  • Sales of the app is still nothing I can live off of, but it's definitely paying for more than meals at this point, and is providing some nice extra income. Especially after winning $25,000 from the contest, I now owe a lot of dinners to friends!

My Humble Android Sales Figures

Posts on the Apple app store sales are pretty easy to find, but I haven't seen many Android developers sharing their sales figures. Though I wish I had some more exciting numbers to share, I thought people might be interested in hearing my sales numbers anyways.


Before diving into the numbers, lets put things into context.

  • Car Locator is a pretty straightforward app: Save your location when you park your car, and the app will navigate you back to your car later. I've also heard of it being used to locate hiking trail heads and for Geocaching. The app goes for $1.99 on the Android market.
  • There is also a free version of the app.
  • I've done no marketing on the app.
  • The Motorola Droid phone was also released on November 6.


Car Locator has been on the market for a little more than 2 months. Since then, I've seen:
  • About 23,000 downloads of the free version.
  • 220 downloads of the paid version.
  • At last check, the app was ranked #21 in the Travel category for paid apps.

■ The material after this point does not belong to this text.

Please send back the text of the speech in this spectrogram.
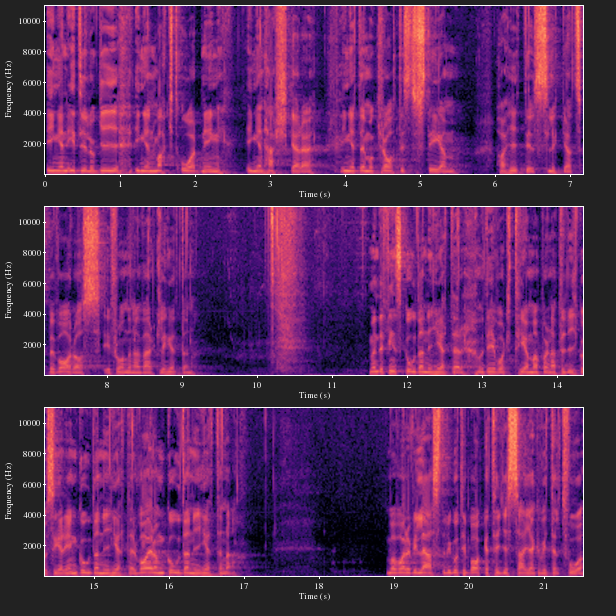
Ingen ideologi, ingen maktordning, ingen härskare, inget demokratiskt system har hittills lyckats bevara oss ifrån den här verkligheten. Men det finns goda nyheter och det är vårt tema på den här predikoserien, goda nyheter. Vad är de goda nyheterna? Vad var det vi läste? Vi går tillbaka till Jesaja kapitel 2.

  • In the first 2 months, the app saw sales of about $5-6/day. Nothing too fancy. But starting November 7th, there's been a significant uptick in sales, peaking on November 9, where the app saw $44 in sales.
  • Sales have since settled to about $20/day, but it's probably too early to tell if this will hold.
  • I'm attributing the recent uptick in sales to 2 factors: (1) The release of the Droid phone and (2) Car Locator being in the final judging round of the ADC2 contest. It's impossible for me to tell how much of factor each of these play, since both events happened on the same exact day, but I would be interested to get some more data points from other developers.
  • Ironically, it seems to me that it's easier to get exposure as a paid app rather than a free app. Here's why: When you open the app store on your phone and select a category, the app store first shows you a list of paid apps in that category. Car Locator is the 21st app on the list in the Travel category -- It's pretty easy for someone browsing the store to see the app. However, if you select the "Free" tab, I can't even count how far down the list the free version of Car Locator is -- No one would really find the free version of the app without explicitly searching for it.
  • Though sales of the app is nothing I can live on, it is kinda cool thinking that the app has been covering the cost of my meals recently. It's nothing compared to the stories you'll hear on the Apple app store, but I personally beleive that with the release of many new Andoird-based phones, Android has more long-term potential than the iPhone.